OAKLAND, Calif. — Derek Carr threw a 9-yard touchdown pass to James Jones with 1:42 remaining and the Oakland Raiders snapped a 16-game losing streak with a 24-20 victory over the Kansas City Chiefs on Thursday night.

Oakland’s Latavius Murray ran for two touchdowns on four carries before leaving the game with a concussion.

The Raiders (1-10) built a 14-point lead, but needed a 17-play, 80-yard drive led by Carr to secure its first win since beating Houston on Nov. 17, 2013.

Alex Smith threw two TD passes for the Chiefs (7-4), who had won five in a row. They fell a half-game behind Denver in the AFC West.

Bills

NFL to relocate Bills home game: Snowed out in Buffalo, the Bills are heading to Detroit to play their “home” game against the New York Jets on Monday night.

The NFL announced the location and date of the game on Thursday night after a severe lake-effect storm paralyzed much of the Buffalo region. More than 5 feet of snow has fallen in the Buffalo area since Monday, and another 1 to 3 feet was projected to fall by Friday.

The storm forced the Bills to cancel their past two days of practice because of impassable roads and driving bans in Orchard Park and many communities neighboring Ralph Wilson Stadium. The team intends to travel to Detroit on Friday and practice at the Lions’ facility.

The Lions are at New England on Sunday.

“We greatly appreciate the hospitality of the Detroit Lions in hosting the Bills and this game,” NFL spokesman Michael Signora said.

This marks the second time the Bills will play at Ford Field this season following a 17-14 win over the Lions on Oct. 5. It also is the second time in four years the facility has hosted a neutral site game.

The last time an NFL game was moved to Ford Field unexpectedly, the fans who did show up witnessed a bit of history. Brett Favre’s streak of 297 regular-season starts came to an end that night — on Dec. 13, 2010 — when the Minnesota Vikings lost to the New York Giants 21-3. Favre was sidelined by shoulder and hand issues.

That game was moved to Detroit because the Metrodome roof collapsed.

Vikings

Players Association appeals Adrian Peterson’s suspension: The NFL players’ union on Thursday appealed the league’s suspension of Adrian Peterson and demanded an independent, neutral arbitrator hears the case.

In a letter to its player representatives and executive committee obtained by The Associated Press, the NFLPA called Commissioner Roger Goodell’s punishment “unprecedented, arbitrary, and unlawful.”

The union also accused Troy Vincent, the NFL’s executive vice president of football operations, of telling Peterson that the games he missed on a special exempt list would count as time served toward a suspension.

League officials declined comment to the AP.

Goodell on Tuesday suspended Peterson without pay for the rest of the season and told him he will not be considered for reinstatement before April 15 for his violation of the NFL personal conduct policy.
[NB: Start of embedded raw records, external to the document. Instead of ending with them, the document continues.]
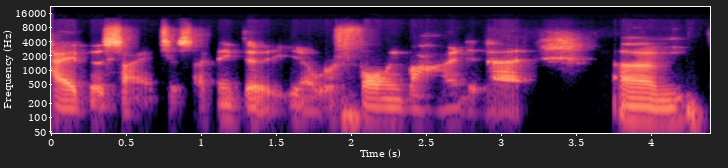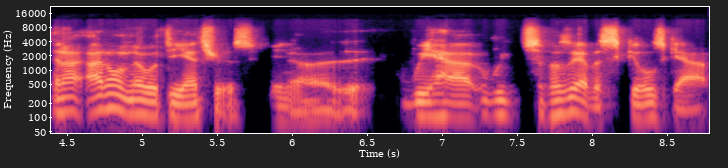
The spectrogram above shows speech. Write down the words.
type of scientist. I think that you know we're falling behind in that. Um, and I, I don't know what the answer is. You know we have we supposedly have a skills gap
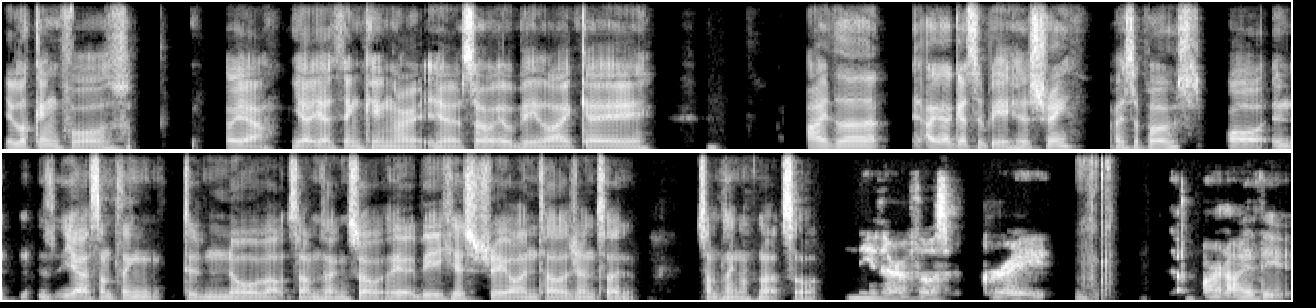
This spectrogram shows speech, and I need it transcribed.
You're looking for. Oh yeah, yeah, you're thinking right. Yeah, so it would be like a. Either I, I guess it'd be a history, I suppose, or in yeah something to know about something. So it would be history or intelligence or something of that sort. Neither of those are great. Aren't I the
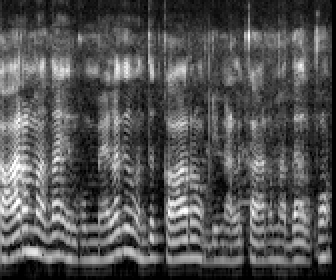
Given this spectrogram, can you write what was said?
காரமாக தான் இருக்கும். மிளகு வந்து காரம் அப்படின்னால காரமாக தான் இருக்கும்.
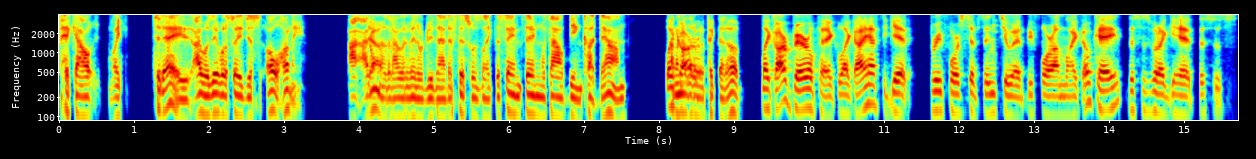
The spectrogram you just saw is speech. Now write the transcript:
pick out like today I was able to say just oh honey. I, I don't Yeah. know that I would have been able to do that if this was like the same thing without being cut down. I don't know that I would have picked that up. Like our barrel pick, like I have to get three, four sips into it before I'm like, okay, this is what I get. This is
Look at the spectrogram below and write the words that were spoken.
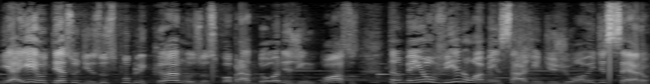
E aí o texto diz: os publicanos, os cobradores de impostos, também ouviram a mensagem de João e disseram:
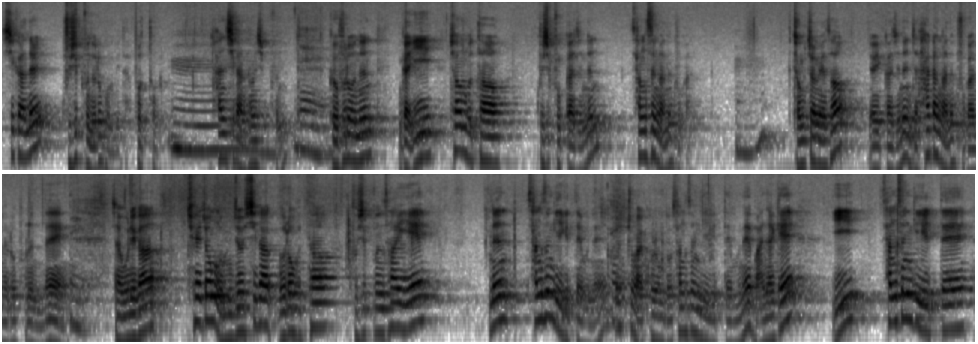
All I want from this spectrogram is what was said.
시간을 90분으로 봅니다. 보통 음. 1시간 30분. 네. 그 후로는 그러니까 이 처음부터 90분까지는 상승하는 구간. 음. 정점에서 여기까지는 이제 하강하는 구간으로 보는데 네. 자, 우리가 최종 음주 시각으로부터 90분 사이에는 상승기이기 때문에 네. 혈중 알코올 농도 상승기이기 때문에 만약에 이 상승기일 때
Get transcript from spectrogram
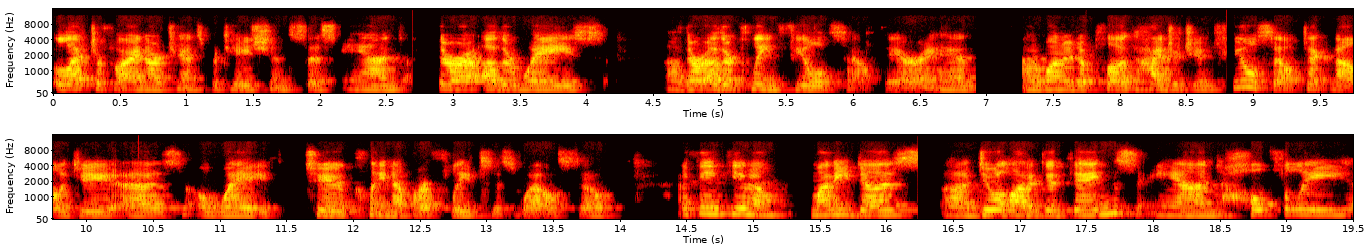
electrifying our transportation system, and there are other ways. Uh, there are other clean fuels out there, and I wanted to plug hydrogen fuel cell technology as a way to clean up our fleets as well. So I think you know money does uh, do a lot of good things. And hopefully,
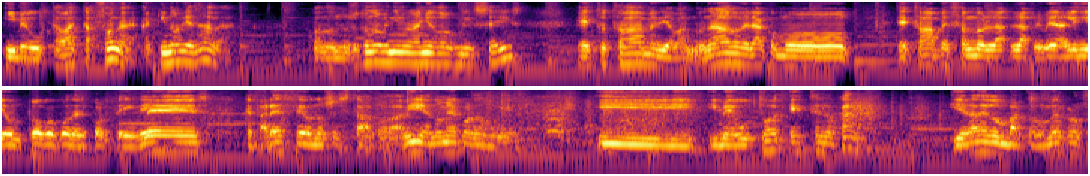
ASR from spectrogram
y me gustaba esta zona. Aquí no había nada. Cuando nosotros nos vinimos en el año 2006, esto estaba medio abandonado, era como... Estaba empezando la, la primera línea un poco con el corte inglés, me parece, o no sé si estaba todavía, no me acuerdo muy bien. Y, y me gustó este local, y era de don Bartolomé Ross.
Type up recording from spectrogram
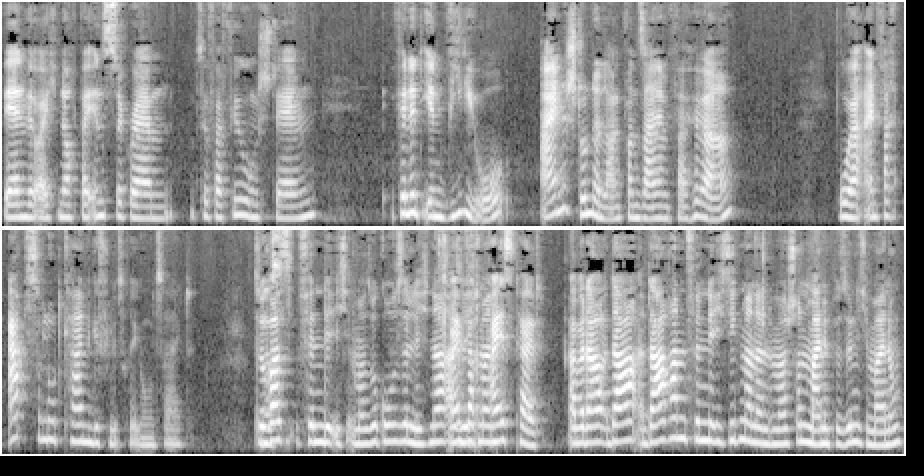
werden wir euch noch bei Instagram zur Verfügung stellen. Findet ihr ein Video eine Stunde lang von seinem Verhör, wo er einfach absolut keine Gefühlsregung zeigt. Sowas finde ich immer so gruselig, ne? Also Einfach ich mein, eiskalt. Aber da, da, daran finde ich, sieht man dann immer schon, meine persönliche Meinung,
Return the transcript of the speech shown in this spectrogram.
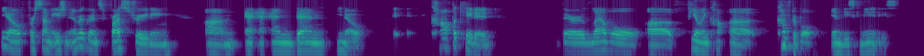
you know, for some Asian immigrants frustrating um, and, and then, you know, complicated their level of feeling uh, comfortable in these communities.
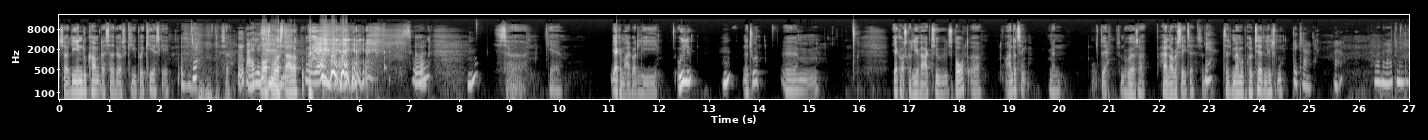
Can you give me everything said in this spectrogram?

Peterson pleaded no contest Nov. 4 to misdemeanor reckless assault in Texas for injuries to his 4-year-old son with a wooden switch.

Peterson has said he intended no harm to his son, only discipline. The 2012 NFL MVP played just one game for the Minnesota Vikings this season and was paid part of his $11.75 million during the leave. He will keep the money accrued while on the exempt list. But the NFL’s punishment now amounts to a 14-game ban, with six unpaid weeks. That’s the equivalent of a fine of more than $4.1 million.

Goodell announced Aug. 28 tougher punishment for players involved with domestic violence. That action stemmed from a torrent of criticism for the initial leniency toward former Baltimore Ravens running back Ray Rice, who was caught on camera hitting his then-fiancee and knocking her unconscious on an elevator in an Atlantic City casino. Rice was later suspended indefinitely and recently had his appeal heard by an arbitrator.

According to the enhanced policy, first offenses of assault, battery or domestic violence bring a six-game suspension.

But the union is arguing that the new policy was enacted after the incident had already occurred and shouldn’t be retroactively applied to Peterson’s conduct in May 2014.

The union also claims the “NFL is making up the process and punishment as it goes — a blatant violation of the CBA.”